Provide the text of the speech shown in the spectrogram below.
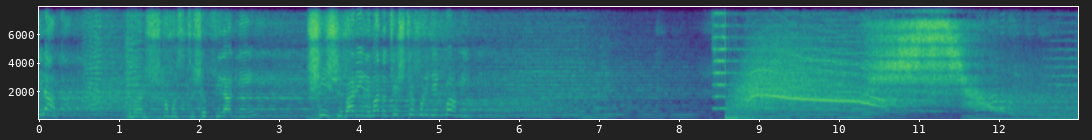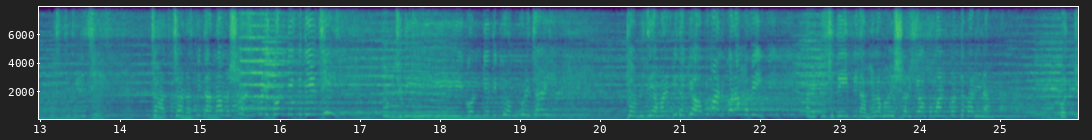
গেলাম। এবার সমস্ত শক্তি লাগিয়ে শেষ বাড়ির মতো চেষ্টা করে দেখব আমি। যার জন্য পিতার নাম স্মরণ করে গন্ডিকে দিয়েছি। আমি যদি এই গন্ডি অতিক্রম করে যাই তবে যে আমার পিতাকে অপমান করা হবে আমি কিছুতেই পিতা ভোলা মহেশ্বরকে অপমান করতে পারি না। পুত্র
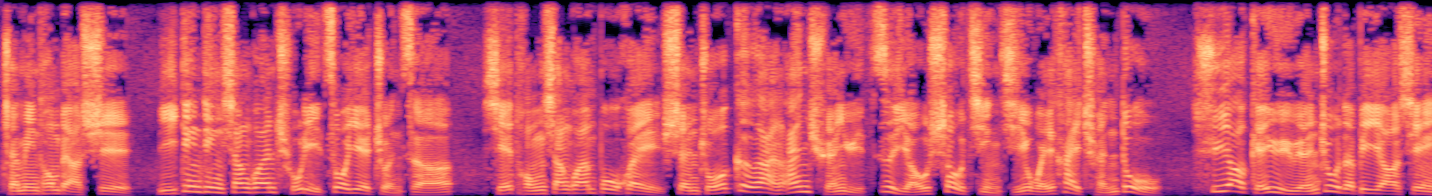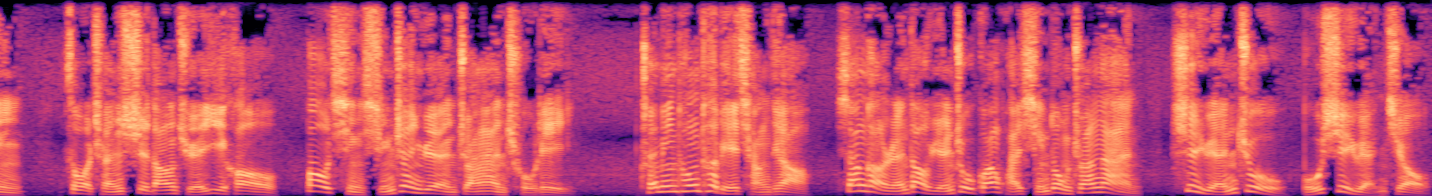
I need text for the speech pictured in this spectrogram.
陈明通表示，已订定相关处理作业准则，协同相关部会审酌个案安全与自由受紧急危害程度，需要给予援助的必要性，做成适当决议后，报请行政院专案处理。陈明通特别强调，香港人道援助关怀行动专案。是援助，不是援救。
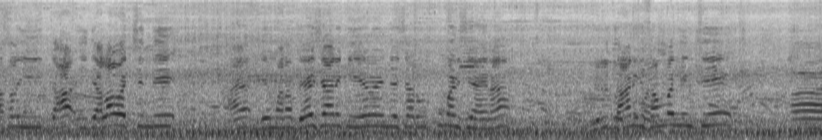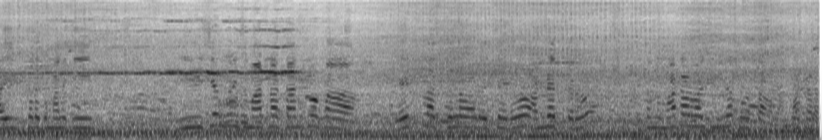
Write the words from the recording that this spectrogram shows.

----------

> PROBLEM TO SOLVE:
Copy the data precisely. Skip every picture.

> REPLY:
Provide the text of the speech shown in the spectrogram below.
গেলাম। এবার সমস্ত শক্তি লাগিয়ে শেষ বাড়ির মতো চেষ্টা করে দেখব আমি। যার জন্য পিতার নাম স্মরণ করে গন্ডিকে দিয়েছি। আমি যদি এই গন্ডি অতিক্রম করে যাই তবে যে আমার পিতাকে অপমান করা হবে আমি কিছুতেই পিতা ভোলা মহেশ্বরকে অপমান করতে পারি না। পুত্র
I need text for the speech pictured in this spectrogram.
陈明通表示，已订定相关处理作业准则，协同相关部会审酌个案安全与自由受紧急危害程度，需要给予援助的必要性，做成适当决议后，报请行政院专案处理。陈明通特别强调，香港人道援助关怀行动专案。是援助，不是援救。
Write the words from the recording that this spectrogram shows.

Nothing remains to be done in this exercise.